Iraqi police stations often are the target of attacks by insurgents who accuse the officers of betraying Iraq by working in cooperation with its US-backed Shiite government and the American military.
Police said 13 people died - five policemen and eight civilians - and that 82 were wounded: 46 policemen and 36 civilians.
Thick black smoke billowed up into the sky and ambulances raced to the location with sirens wailing as firefighters sifted through rubble, looking for bodies. Cranes lifted burned cars and huge pieces of broken concrete.
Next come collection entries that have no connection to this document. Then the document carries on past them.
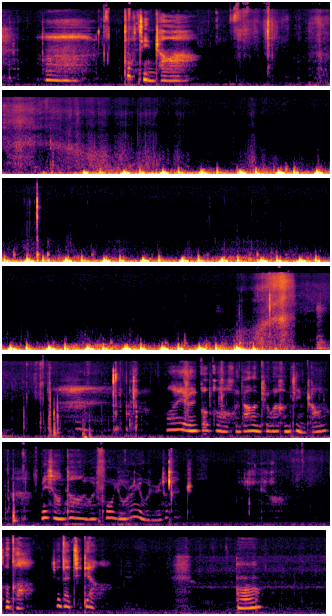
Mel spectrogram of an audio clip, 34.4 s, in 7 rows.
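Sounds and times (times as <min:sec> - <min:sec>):
faint soft sounds: 0:00.0 - 0:34.3
speech: 0:01.8 - 0:02.9, 0:23.0 - 0:27.3, 0:29.6 - 0:31.0, 0:33.0 - 0:33.5
heartbeat thumping: 0:05.6 - 0:18.7.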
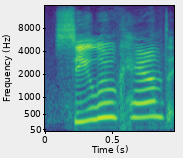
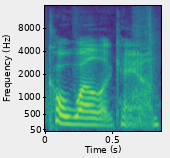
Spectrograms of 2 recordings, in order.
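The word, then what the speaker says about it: coelacanth: Celucanth is like the stupidest pronunciation ever. So, I'm sticking with Coella because mine sounds better.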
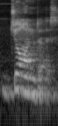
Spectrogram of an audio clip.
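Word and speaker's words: genres: आगे है डिफरेंट, इसके देखिए इसको हमें प्रोनाउंस करना है जॉनरस।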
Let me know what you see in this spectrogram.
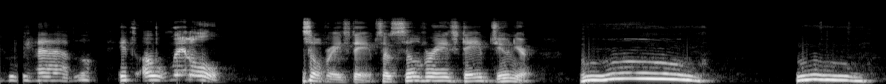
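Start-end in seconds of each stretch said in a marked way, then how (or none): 5.8-8.8 high, loud ghostly ooh; spooky ooh. Pretend. Playing with the puppet to spook viewers, ghostly ooh.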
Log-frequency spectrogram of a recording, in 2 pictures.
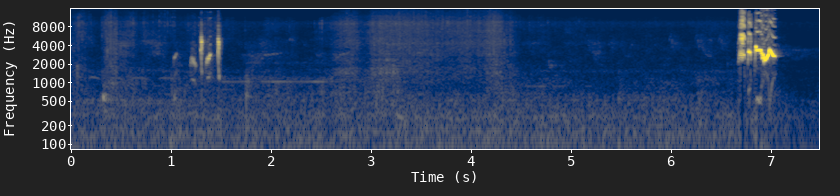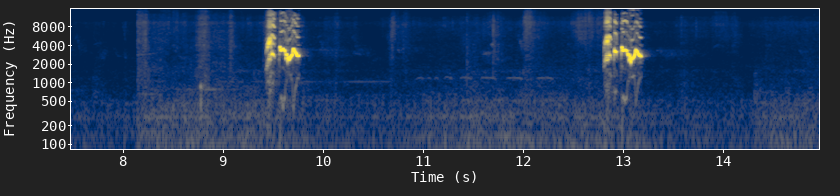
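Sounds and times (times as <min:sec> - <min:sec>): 
canary song with buzzy warbled bursts: 0:00.0 - 0:03.0, 0:04.4 - 0:08.0, 0:08.8 - 0:13.4.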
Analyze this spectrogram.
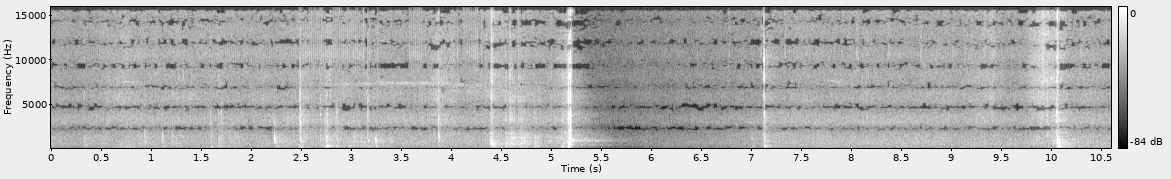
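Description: Plastic tubing and push-fit connectors on a reverse-osmosis water purifier being handled and connected: a run of small clicks and knocks, the sharpest about five seconds in, then the sound drops away briefly, with two more single knocks later.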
Residents surveyed damage to their homes, hauling away broken furniture and sweeping up shards of glass. Victims' relatives set up a tent outside the police station ahead of a three-day mourning period.
The bombings in Baiyaa also damaged homes and car service centers near the police station.
At least two mechanics working nearby were wounded by flying shrapnel and debris.
"I was thrown outside my shop by the huge blast, and I saw my colleague in the shop next to me lying on the ground motionless, with pool of blood beneath him," said Anmar Abdul Hadi, 20.
Another victim spoke by phone from a gurney at Yarmouk Hospital, where the wounded were taken. "I was cleaning a car at the garage where I work when suddenly an explosion took place and knocked me over," said Hussein Rahim, 22, who was wounded in the arm.
In addition to Baiyaa police officers, the station had been serving as the temporary headquarters for police from Dora, a neighborhood in southern Baghdad. Last month, a suicide truck bomber demolished the Dora station, killing at least 11 people.
A US Army officer said Sunday that the only way to stop suicide attacks in heavily populated areas such as Baghdad is for Iraqi forces, officials and civilians to agree to work together against terrorist cells hiding in neighborhoods.
"The unfortunate reality of suicide bombers is that there is no ... magic formula for solving that problem. There is no technological solution that will guarantee that we can prevent ... either a suicide bomber or a suicide car bomber from entering into the populated areas," said US Army Lt. Gen. Martin Dempsey, who is in charge of training Iraqi forces.
The only way for security to be significantly improved, he said, is for Iraq's leaders, soldiers, police and civilians "to come together and reach an agreement that they will not put up with these cells of terrorists that are hiding in the midst of the people."
His comment at a news conference in the Green Zone appeared to echo a message that US Defense Secretary Robert Gates had delivered to Prime Minister Nouri al-Maliki's government during a recent visit to Baghdad: Iraqis have US support, but their leaders must show they can bring the country together and avert a full-scale civil war.
Elsewhere in Baghdad, a parked car bomb exploded in the Sadiyah neighborhood, killing seven civilians and wounding 42, police said. A roadside bomb then struck a police patrol coming to check on the blast, killing one officer and wounding two others.
In all, at least 72 people were killed or found dead in Iraq on Sunday, including 24 bullet-riddled bodies and two brothers who were shot to death in the volatile city of Fallujah, a day after the chairman of the city's council was assassinated.
The US military also reported the deaths of three soldiers on Saturday.
One was killed and two others wounded in a rocket or mortar attack on their base southwest of Baghdad. Another was killed and three were wounded when a combat security patrol was attacked with small-arms fire and rocket-propelled grenades in western Baghdad. The third died due to an unidentified non-combat cause that was being investigated.
US forces, meanwhile, targeted al-Qaida linked militants with an airstrike south of Baghdad, killing 15 suspects and detaining seven others, the military said. Ground forces later killed three suspected militants loading a vehicle carrying an anti-aircraft weapon.